In a time when precision medicine and genetic testing are booming, the Federal Drug Administration (FDA) is taking a step back and stringently re-examining the accuracy of laboratory-developed tests.
A recent FDA report to Congress
examined 20 case studies of laboratory-developed tests (LDTs) that did not meet FDA requirements. The report concluded that these tests “may have caused or have caused actual harm to patients.” Of the 20 case studies, 10 involved tests used to diagnose and treat cancer, while the remaining 10 involved heart disease, Lyme disease, and autism. In all 20, the FDA outlined many serious diagnostic problems of the LDTs and the clinical implications of such inaccurate test results.
Several ovarian cancer screening and detection tests (OvaCheck, OvaSure Screening Test) claim to use biomarkers in blood samples to detect presence of cancer cells. The FDA found that for both tests, there were no validations that the tests actually predict or detect ovarian cancer. In addition, the tests had inflated positive predictive values, meaning that their accuracy claims are unsubstantiated and the tests result in a high number of false positives. Since the screens target women at risk for ovarian cancer, false-positive results may lead women to undergo unnecessary surgery to remove their healthy ovaries, while false-negative results may lead to inappropriate treatments.
Another test that has the potential to yield too many false-negatives and false-positive results is non-invasive prenatal testing, also known as cell-free DNA testing. While these tests have been lauded for being non-invasive and safer than traditional amniocentesis and chorionic villi sampling, the FDA found a “lack of clinical validation that tests detect and predict fetal abnormalities at an appropriate rate.” Further, the report cited “many false-positive results when used in the general population.” The consequences of these inaccurate results could lead women to unnecessarily abort a normal pregnancy or “deliver a child with an unanticipated genetic syndrome.”
The report also included LDTs that claim to identify causes and treatments for a disease based on “disproven scientific concepts.” Case in point, an LTD (CARE Clinics BioMarkers) that claims to determine cause for autism spectrum disorder reportedly shows “no evidence that [causes] identified by the test correlate with autism. Even worse, the LTD recommends treatments that include chelation, hyperbaric oxygen, and intravenous vitamin therapy. These interventions have shown no evidence to be effective and have all been discredited by the medical community.
In addition to direct patient harm, the FDA cited the high financial costs of these inaccurate and unreliable LDTs. For autism, the FDA estimates the cost impact of the inaccuracy to be $66.1 million for the 2,027 children tested and treated by the CARE Clinics. And for each ovary removal due to a false-positive ovarian cancer result, the cost of the inaccuracy is over $12,000. On the other hand, for each false-negative breast cancer result, the cost of inaccuracy is near $800,000.

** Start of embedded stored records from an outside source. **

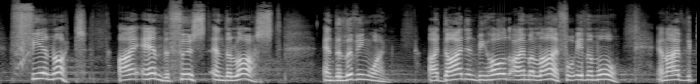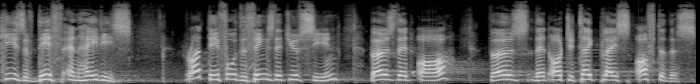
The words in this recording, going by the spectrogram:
Fear not. I am the first and the last and the living one. I died, and behold, I am alive forevermore, and I have the keys of death and Hades. Write therefore the things that you have seen, those that are, those that are to take place after this.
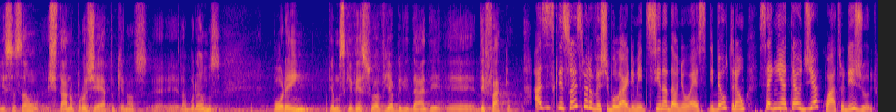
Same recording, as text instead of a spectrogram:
isso são, está no projeto que nós é, elaboramos, porém temos que ver sua viabilidade é, de fato. As inscrições para o vestibular de medicina da Unioeste de Beltrão seguem até o dia 4 de julho.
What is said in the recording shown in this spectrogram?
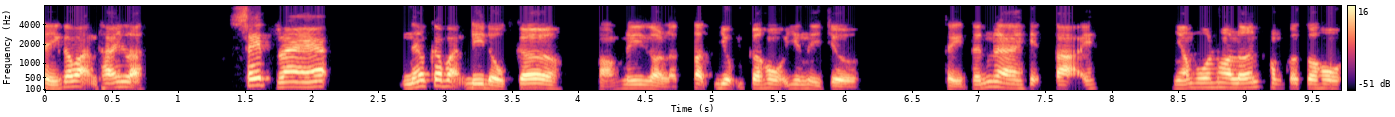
thì các bạn thấy là xét ra nếu các bạn đi đầu cơ hoặc đi gọi là tận dụng cơ hội trên thị trường thì tính ra hiện tại nhóm vốn hóa lớn không có cơ hội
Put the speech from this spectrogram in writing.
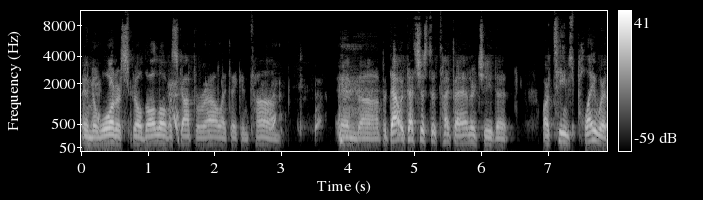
and the water spilled all over Scott Burrell, I think, and Tom. And uh, but that that's just the type of energy that our teams play with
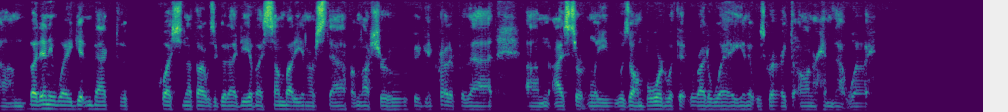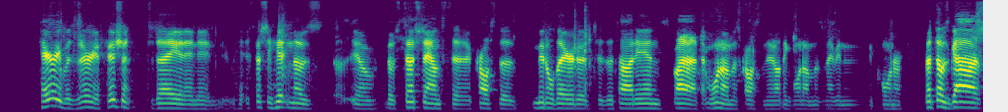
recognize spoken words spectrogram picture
Um, but anyway, getting back to the question, I thought it was a good idea by somebody in our staff. I'm not sure who could get credit for that. Um, I certainly was on board with it right away, and it was great to honor him that way. Terry was very efficient today, and, and, especially hitting those, uh, you know, those touchdowns to across the middle there to, to the tight ends. Well, one of them was across the middle. I think one of them was maybe in the corner. But those guys,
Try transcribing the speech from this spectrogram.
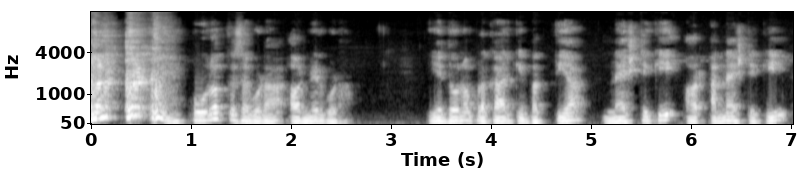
पूर्वोक्त सगुणा और निर्गुणा, ये दोनों प्रकार की भक्तियाँ नैष्टिकी और अनैष्टिकी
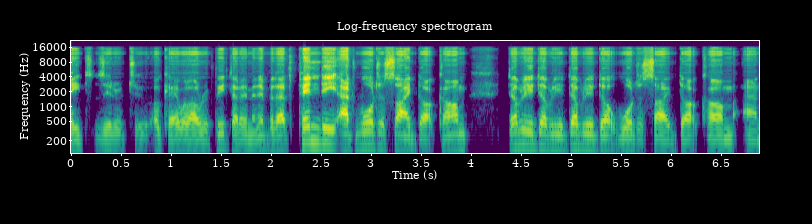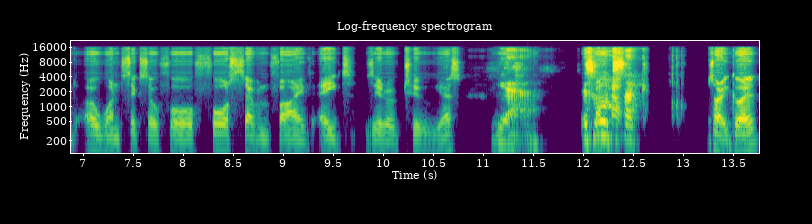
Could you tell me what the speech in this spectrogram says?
802. Okay, well, I'll repeat that in a minute, but that's pindy at waterside.com, www.waterside.com, and 01604 475 802, yes? Yeah. It's Waterside. Sorry, go ahead.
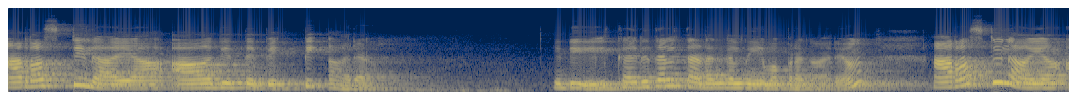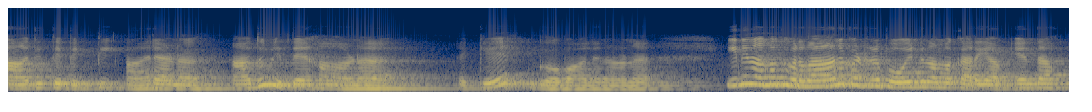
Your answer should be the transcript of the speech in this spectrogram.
അറസ്റ്റിലായ ആദ്യത്തെ വ്യക്തി ആരാ? ഇന്ത്യയിൽ കരുതൽ തടങ്കൽ നിയമപ്രകാരം അറസ്റ്റിലായ ആദ്യത്തെ വ്യക്തി ആരാണ്? അതും ഇദ്ദേഹമാണ്. കെ. ഗോപാലനാണ്. ഇനി നമുക്ക് പ്രധാനപ്പെട്ടൊരു പോയിന്റ് നമുക്കറിയാം. എന്താ?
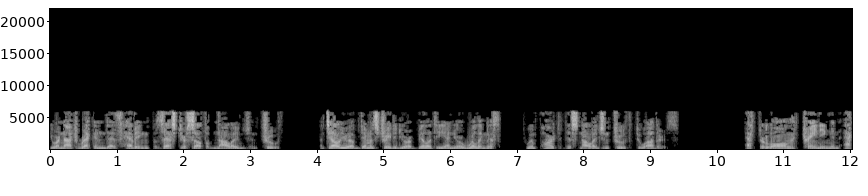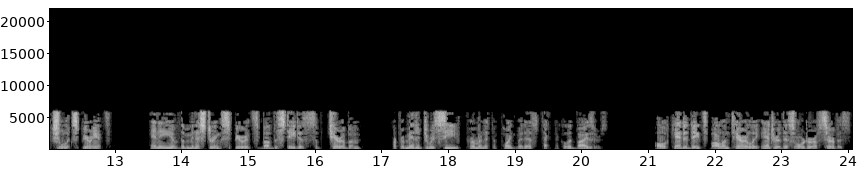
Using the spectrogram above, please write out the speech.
you are not reckoned as having possessed yourself of knowledge and truth until you have demonstrated your ability and your willingness to impart this knowledge and truth to others. After long training and actual experience, any of the ministering spirits above the status of cherubim are permitted to receive permanent appointment as technical advisors. All candidates voluntarily enter this order of service,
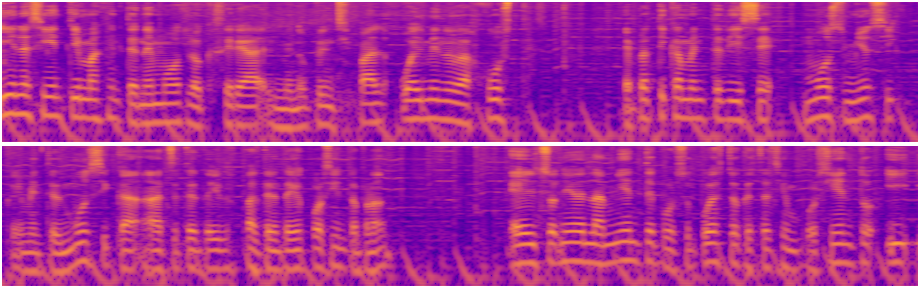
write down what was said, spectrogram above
Y en la siguiente imagen tenemos lo que sería el menú principal o el menú de ajustes. Que prácticamente dice Moose Music, obviamente es música al 72 al 32%, perdón el sonido del ambiente, por supuesto, que está al 100%. Y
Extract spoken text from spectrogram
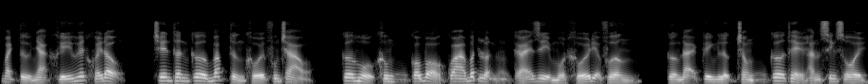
bạch tử nhạc khí huyết khuấy động, trên thân cơ bắp từng khối phun trào, cơ hồ không có bỏ qua bất luận cái gì một khối địa phương, cường đại kinh lực trong cơ thể hắn sinh sôi,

Results of this report will likely promote more rigorous standards for LDT validation and regulation by the FDA. Some argue that the new standards will be the most significant change in the regulation of laboratories since 1988.
Additional Source: NY Times